With pictures excluded, retype exactly every line from the one containing "Voice recording transcription" to the end of the records below.

Saved entries.
[Start of section]

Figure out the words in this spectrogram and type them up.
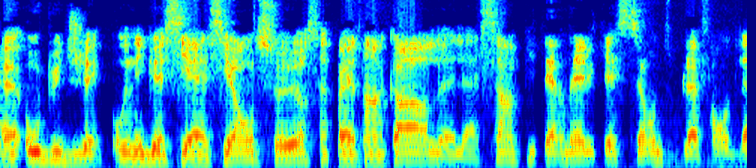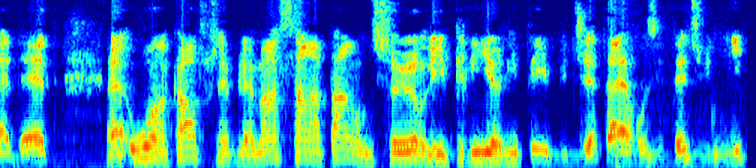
euh, au budget, aux négociations sur, ça peut être encore la sempiternelle question du plafond de la dette, euh, ou encore tout simplement s'entendre sur les priorités budgétaires aux États-Unis.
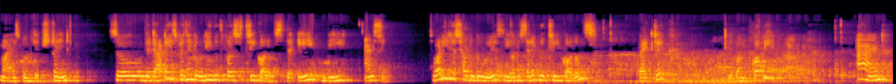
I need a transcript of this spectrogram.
my eyes don't get strained. So the data is present only in the first three columns, the A, B, and C. So what you just have to do is you have to select the three columns, right click, click on copy, and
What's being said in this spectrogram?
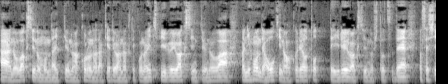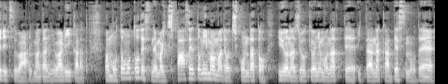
あの、ワクチンの問題っていうのはコロナだけではなくて、この HPV ワクチンっていうのは、まあ、日本では大きな遅れをとっているワクチンの一つで、まあ、接種率は未だ2割以下だと。まあ、もともとですね、まあ、1%未満まで落ち込んだというような状況にもなっていた中ですので、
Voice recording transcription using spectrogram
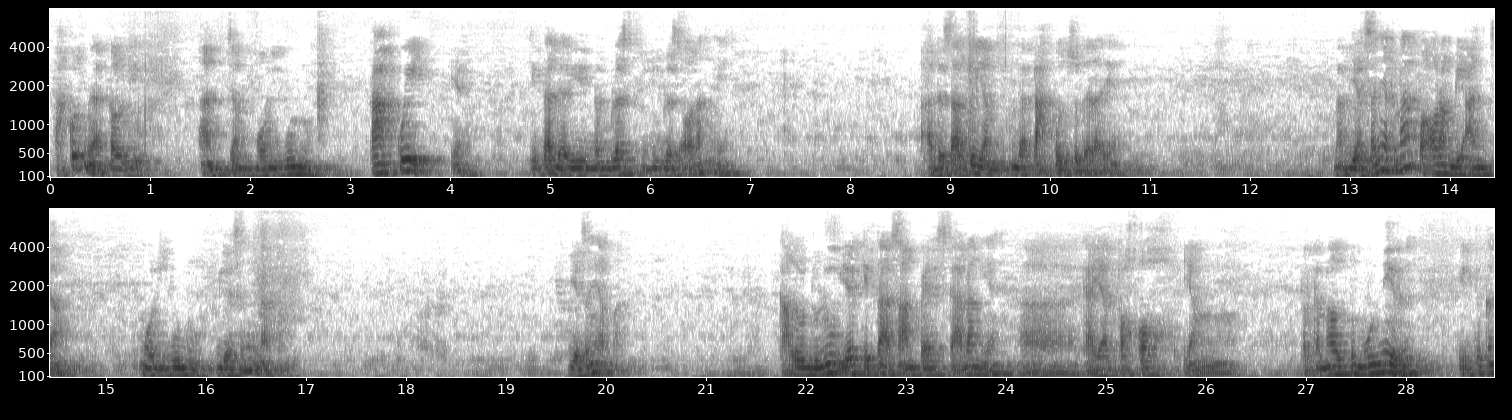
takut nggak kalau diancam mau dibunuh? Takut ya. Kita dari 16-17 orang ya. Ada satu yang nggak takut saudara ya. Nah biasanya kenapa orang diancam? Mau dibunuh biasanya kenapa? Biasanya apa? Kalau dulu ya kita sampai sekarang ya uh, kayak tokoh yang terkenal itu Munir itu kan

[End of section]

WRITTEN SOLUTION.
Voice recording transcription using spectrogram
takut nggak kalau diancam mau dibunuh? Takut ya. Kita dari 16-17 orang ya. Ada satu yang nggak takut saudara ya. Nah biasanya kenapa orang diancam? Mau dibunuh biasanya kenapa? Biasanya apa? Kalau dulu ya kita sampai sekarang ya uh, kayak tokoh yang terkenal itu Munir itu kan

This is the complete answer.